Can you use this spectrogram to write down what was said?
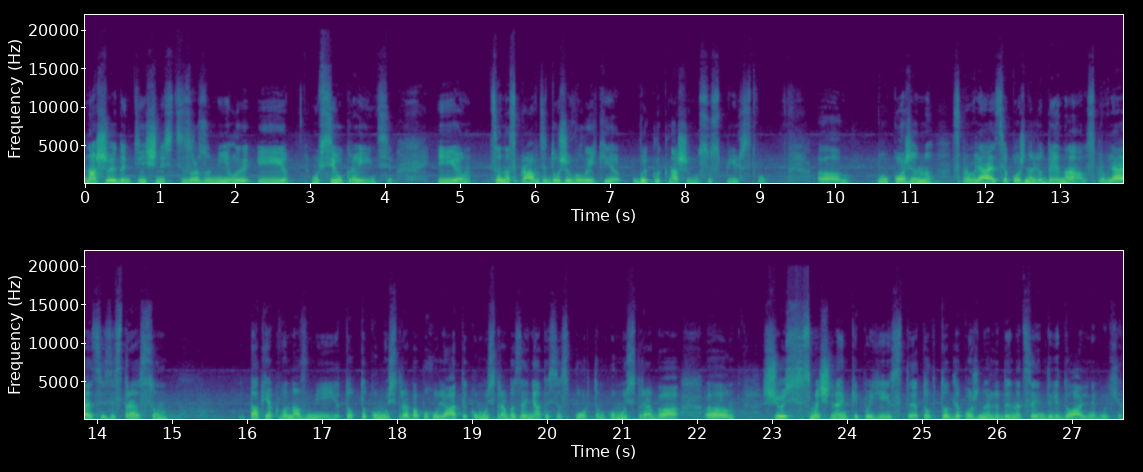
нашу ідентичність зрозуміли, і ми всі українці. І це насправді дуже великий виклик нашому суспільству. Е, ну, кожен справляється, кожна людина справляється зі стресом так, як вона вміє. Тобто комусь треба погуляти, комусь треба зайнятися спортом, комусь треба е, щось смачненьке поїсти. Тобто для кожної людини це індивідуальний вихід.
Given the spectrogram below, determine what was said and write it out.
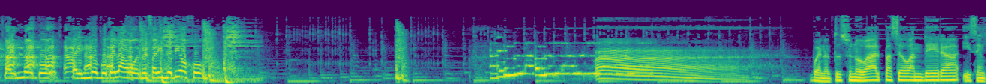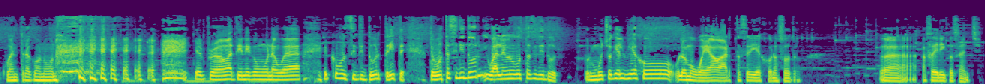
estáis loco, estáis loco, pelado, refalín de piojo. Ah. Bueno, entonces uno va al Paseo Bandera y se encuentra con un... y el programa tiene como una weá... Es como City Tour triste. ¿Te gusta City Tour? Igual no me gusta City Tour. Por mucho que el viejo... Lo hemos weado harto ese viejo nosotros. A, a Federico Sánchez.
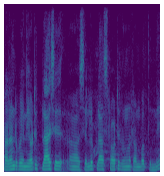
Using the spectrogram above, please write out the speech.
కరెంట్ పోయింది కాబట్టి ఫ్లాష్ సెల్ ఫ్లాష్ కాబట్టి రూమ్లో కనబడుతుంది.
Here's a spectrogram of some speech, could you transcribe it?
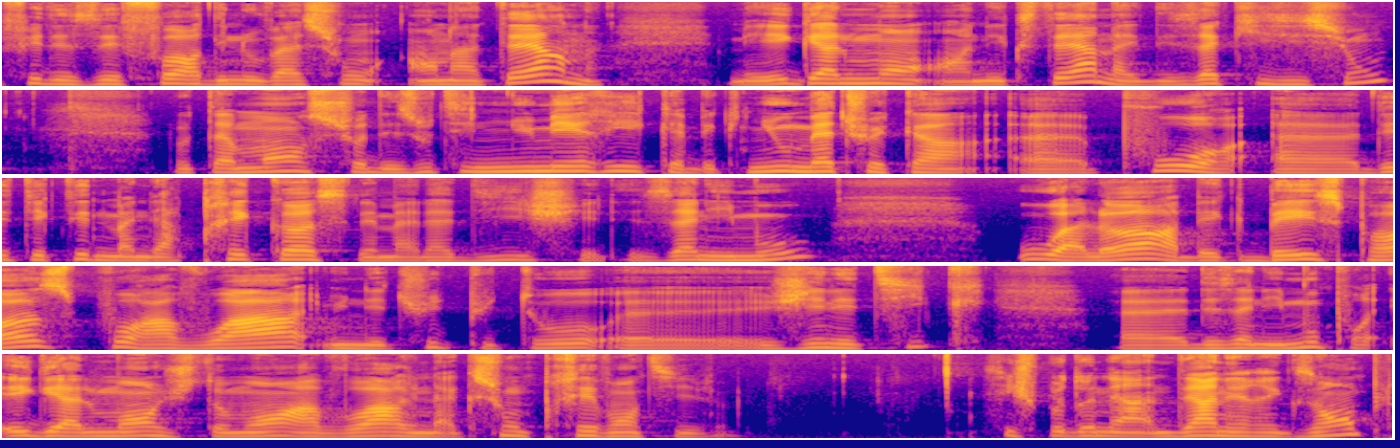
fait des efforts d'innovation en interne, mais également en externe, avec des acquisitions notamment sur des outils numériques avec New Metrica euh, pour euh, détecter de manière précoce les maladies chez les animaux, ou alors avec BasePause pour avoir une étude plutôt euh, génétique des animaux pour également justement avoir une action préventive. Je peux donner un dernier exemple,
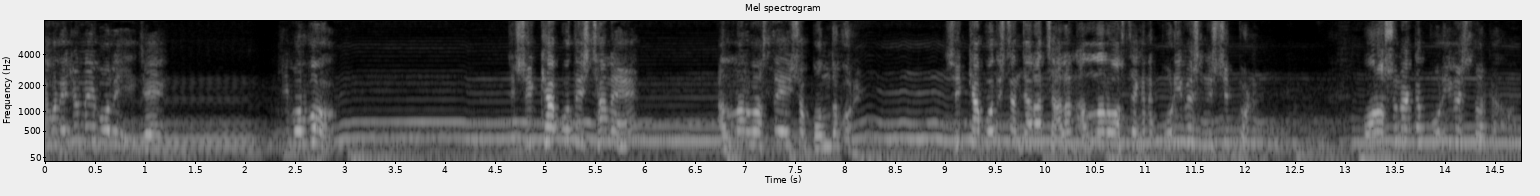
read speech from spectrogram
এখন এই জন্যই বলি যে কি বলব? যে শিক্ষা প্রতিষ্ঠানে আল্লাহর ওয়াস্তে এইসব বন্ধ করে। শিক্ষা প্রতিষ্ঠান যারা চালান, আল্লাহর ওয়াস্তে এখানে পরিবেশ নিশ্চিত করেন পড়াশোনা একটা পরিবেশ দরকার হয়।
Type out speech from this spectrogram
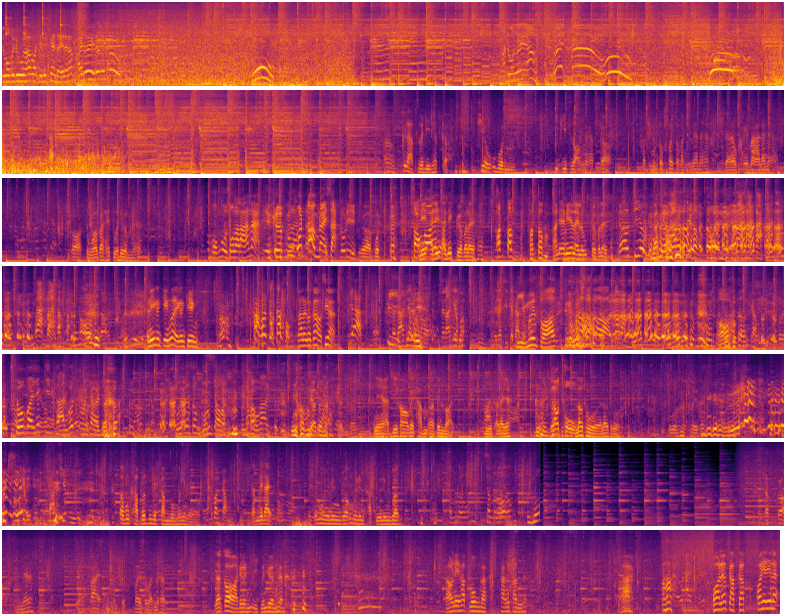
จะลงไปดูนะครับว่าจะลึกแค่ไหนนะครับ ไปเลยเร็วๆโอ้อะโดดเลยเอ้าเฮ้ยเร็ววู้วู้อ้าวกราบสวัสดีครับกับเที่ยวอุบล EP สองนะครับก็ มาถึงน้ำตกสร้อยสวรรค์กันแล้วนะฮะแต่เราเคยมาแล้วนะฮะก็ตั๋วก็ใช้ตั๋วเดิมนะฮะผมกูโซลาร้านอะ เกือบกูวัดต่ำหน่อยสัตว์ดูดิเออกดสองอันนี้ร้อยอันนี้อันนี้เกือบอะไรคอนตัมคอตตอมอันนี้อันนี้อะไรลงเกือบอะไรดาวเทียมดาวเทียมเทียมอันนี้กางเกงว่าอะไรกางเกงห้าร้อยเก้าเก้าอะไรก็เก้าเสี้ยญาติฟรีจะได้เทียบจะได้เทียบอะ จะได้คิดจะได้มีมื่นสองอ๋อโซกอยยังกินขาดวัดตัวเจ้าดิผมจะส่งผมเจ้าคุณเจ้าบ้านยอมเดียวตัวนั้อันนี้ฮะที่เขาเอาไปทำเออเป็นหลอดดูดอะไรนะดูดเหล้าโถเหล้าโถเหล้าโถ เออมึงขับรถมึงจะกำนมเขายังไงเอาก็ต้องกจำไม่ได้มันจะมือหนึ่งล้วงมือหนึ่งขับมือหนึ่งล้วงำสำรองสำรองครับก็ถึงแล้วนะนะครับป้ายน้ำตกป้ายสวรรค์นะครับ แล้วก็เดินอีกเหมือนเดิมครับเอานี้ครับลงแบบทางชันครับ อะอะฮะพอแล้วกลับกลับพอแค่นี้แหละ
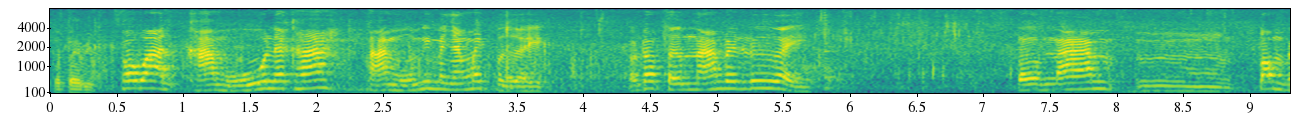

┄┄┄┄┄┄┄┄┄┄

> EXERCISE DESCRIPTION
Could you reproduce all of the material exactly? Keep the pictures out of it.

> RESULT
Can you use this spectrogram to write down what was said?
нашу ідентичність зрозуміли, і ми всі українці. І це насправді дуже великий виклик нашому суспільству. Е, ну, кожен справляється, кожна людина справляється зі стресом так, як вона вміє. Тобто комусь треба погуляти, комусь треба зайнятися спортом, комусь треба е, щось смачненьке поїсти. Тобто для кожної людини це індивідуальний вихід.
Given the spectrogram below, determine what was said and write it out.
estáis loco, estáis loco, pelado, refalín de piojo. Ah. Bueno, entonces uno va al Paseo Bandera y se encuentra con un... y el programa tiene como una weá... Es como City Tour triste. ¿Te gusta City Tour? Igual no me gusta City Tour. Por mucho que el viejo... Lo hemos weado harto ese viejo nosotros. A, a Federico Sánchez.
Using the spectrogram above, please write out the speech.
కరెంట్ పోయింది కాబట్టి ఫ్లాష్ సెల్ ఫ్లాష్ కాబట్టి రూమ్లో కనబడుతుంది.
Here's a spectrogram of some speech, could you transcribe it?
fait des efforts d'innovation en interne, mais également en externe, avec des acquisitions notamment sur des outils numériques avec New Metrica euh, pour euh, détecter de manière précoce les maladies chez les animaux, ou alors avec BasePause pour avoir une étude plutôt euh, génétique des animaux pour également justement avoir une action préventive. Je peux donner un dernier exemple,
read speech from spectrogram
এখন এই জন্যই বলি যে কি বলব? যে শিক্ষা প্রতিষ্ঠানে আল্লাহর ওয়াস্তে এইসব বন্ধ করে। শিক্ষা প্রতিষ্ঠান যারা চালান, আল্লাহর ওয়াস্তে এখানে পরিবেশ নিশ্চিত করেন পড়াশোনা একটা পরিবেশ দরকার হয়।
Type out speech from this spectrogram
จะลงไปดูนะครับว่าจะลึกแค่ไหนนะครับ ไปเลยเร็วๆโอ้อะโดดเลยเอ้าเฮ้ยเร็ววู้วู้อ้าวกราบสวัสดีครับกับเที่ยวอุบล EP สองนะครับก็ มาถึงน้ำตกสร้อยสวรรค์กันแล้วนะฮะแต่เราเคยมาแล้วนะฮะก็ตั๋วก็ใช้ตั๋วเดิมนะฮะผมกูโซลาร้านอะ เกือบกูวัดต่ำหน่อยสัตว์ดูดิเออกดสองอันนี้ร้อยอันนี้อันนี้เกือบอะไรคอนตัมคอตตอมอันนี้อันนี้อะไรลงเกือบอะไรดาวเทียมดาวเทียมเทียมอันนี้กางเกงว่าอะไรกางเกงห้าร้อยเก้าเก้าอะไรก็เก้าเสี้ยญาติฟรีจะได้เทียบจะได้เทียบอะ จะได้คิดจะได้มีมื่นสองอ๋อโซกอยยังกินขาดวัดตัวเจ้าดิผมจะส่งผมเจ้าคุณเจ้าบ้านยอมเดียวตัวนั้อันนี้ฮะที่เขาเอาไปทำเออเป็นหลอดดูดอะไรนะดูดเหล้าโถเหล้าโถเหล้าโถ เออมึงขับรถมึงจะกำนมเขายังไงเอาก็ต้องกจำไม่ได้มันจะมือหนึ่งล้วงมือหนึ่งขับมือหนึ่งล้วงำสำรองสำรองครับก็ถึงแล้วนะนะครับป้ายน้ำตกป้ายสวรรค์นะครับ แล้วก็เดินอีกเหมือนเดิมครับเอานี้ครับลงแบบทางชันครับ อะอะฮะพอแล้วกลับกลับพอแค่นี้แหละ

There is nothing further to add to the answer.